Fig.8 Input-Output characteristics of PFD

From fig.8, it is clear that the main advantage of Phase Frequency Detector is that it's improved linearity range and the ability to act as a frequency detector as well.

## Integrator

The integrator block consists of time to digital converter plus discrete time accumulator (1 tap IIR filter).

Time To Digital Converter:

The time to digital converter block is used to convert the output of the Phase Frequency Detector which is continuous into a digital number. The time to digital conversion can be achieved simply by using a counter which is capable of counting up and down. The following analysis has shown that the output count value is proportional to the input Phase Difference.

CLOCK

Fig.9. Time to Digital Converter (TDC) implemented with Counters.

I:\ttd wave.bmp

Fig.10. Output Waveforms of Time to Digital Converter (TDC).

Let C= Counter Output;

C (t) = time varying state of Up/Down counter.

=Counter clock period.

T=time period of input or phase detector cycle period.

C= ----- (1)

If is very small i.e. if ïƒ 0 then ∑ becomes integration.

C=------- (2)

If there are N1 cycles in T seconds then

= --------- (3)

Where =counter clock frequency.

= .T

C=

C=

= ------ (4)

From equation (4) it is clear that the output count value C is proportional to the input phase difference.

Accumulator (Discrete time integrator):

The accumulator block is used to provide a constant number (control_word) to the Number Control Oscillator (NCO). The accumulator block is analogous to the LPF (integrator) in analog PLL.

## Number Control Oscillator (NCO)

The Output frequency of the NCO is numerically controlled by using a binary word instead of voltage. That is the NCO generates an output signal whose frequency is proportional to the input control word (binary format). There are many ways to implement NCO block but the simplest way to implement NCO is counter based approach. The NCO consists of counter capable of dividing the input clock based on its control word. The applicability of this device as NCO is explained below.

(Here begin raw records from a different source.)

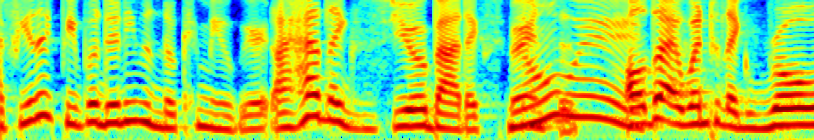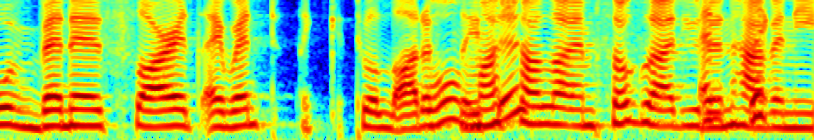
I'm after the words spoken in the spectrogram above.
I- feel like people didn't even look at me weird I had like zero bad experiences way. although I went to like Rome Venice Florence I went like to a lot of Oh, places mashallah. I'm so glad you And, didn't have like, any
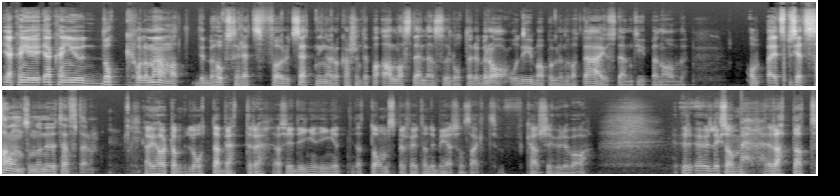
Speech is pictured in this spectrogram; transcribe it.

* Control word ------ (1)

----- (2)

Where k= Resolution = , n= Number of bits in counter.

The resolution of NCO increases by increasing the number of bits. The higher the control word, higher the frequency and vice-versa.

Fig.11 Block diagram of NCO

Fig.12 Internal block diagram of NCO

Fig.13 Input- output characteristics of NCO

From equation (1), it is clear that the NCO can be implemented using counter, whose output frequency is based on the Control word. The maximum input frequency that can be locked depends on the NCO resolution (k=).The counter based NCO frequency range is

## Experimental results

C:\Users\mssk2_000\Desktop\pll waveform.png

Fig.14 Output waveforms of PLL at 210MHz

Fig .14 shows the Output waveforms of the PLL where the reference clock is 52.35MHz. The D-PLL is synthesized using cadence RTL compiler in 45nm CMOS process. The D-PLL is implemented with following specifications:

Specifications:

Maximum NCO frequency = 209.42 MHz

Free running frequency of NCO = 130.8MHz.

NCO resolution = = 6.54MHz; n=5 bit.

Input Frequency = 7MHz.

Performance Parameter

Our DPLL

[1]

[2]

[3]

Process

0.045µm

0.35µm CMOS

0.25µm CMOS

0.60µm CMOS

Approach

All digital

All-digital cell based

Analog

Semi-digital

Power dissipation

7.763µW(@210MHz)

100mW(@500MHz)

25mW

105Mw(@400MHz)

Minimum Frequency

6.54MHz

45MHz

8.5MHz

300MHz

Maximum Frequency

105MHz

510MHz

660MHz

800MHz

Supply voltage

1.2v

3.3v

1.9v

3.3v

Max. acquisition time

<18 cycles

<46 cycles

<720 cycles

<16 cycles

Table 1. Performance comparisons

From the above comparison table it is clear that power dissipation of the proposed D-PLL is minimal compared to that of All Digital cell based PLL [1], Analog PLL [2], Semi-Digital PLL [3]. The acquisition time of proposed D-PLL is less than Digital cell based PLL[1] and analog PLL[2] i.e. proposed D-PLL is faster than the other two PLLs proposed in [1],[2].

## Conclusion

In the paper a D-PLL is presented. The D-PLL is implemented with standard cells in a 0.045µm technology and can operate from 6.54MHz to 105MHz. The presented D-PLL architecture is simple and easy to implement.